Season of Doom is a collection of dark and macabre tales, poems and poetry by author, William P. Robertson. There are stories for everyone in this arrangement: tales from ancient Rome, Viking sagas, American Indian lore, Civil War battles, and stories of everyday life, each prefaced with a poem and accompanied by one of the author's photographs.
I love macabre tales and knew just from looking at the table of contents that I would probably have some fun reading Season of Doom. What I didn't know was that I would be blown away by the contents of this deceptively slim volume. The poetry is lean and powerful, and it grabs the reader by the throat and compels him to slowly absorb the compressed energy contained within.

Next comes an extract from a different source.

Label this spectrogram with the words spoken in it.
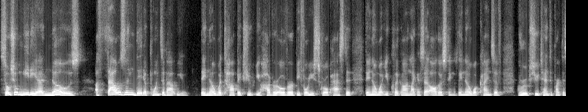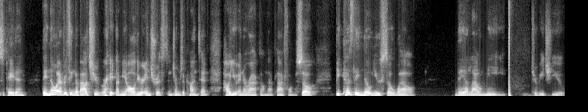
Social media knows a thousand data points about you. They know what topics you, you hover over before you scroll past it. They know what you click on. Like I said, all those things. They know what kinds of groups you tend to participate in. They know everything about you, right? I mean, all your interests in terms of content, how you interact on that platform. So, because they know you so well, they allow me to reach you.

The stories are equally powerful and evocative. In the first one, The Blizzard, James and his father drive through a snowstorm to get him to the bus bound for college and his sweetheart. You can see them struggling in the snow to clear the driveway, and the imagery of the Ford struggling on the unplowed roads, which is compared to heaving seas, is bound to make anyone who's ever driven in similar conditions smile and remember -- and anyone who hasn't start to think they experienced it themselves.
Some stories are darker and scarier than others, and the faint-hearted may flinch at times while they're reading, but this reader hopes even the timid persevere in reading through Robertson's Season of Doom. These are compelling and original tales of the macabre, but they are also beautifully and masterfully written.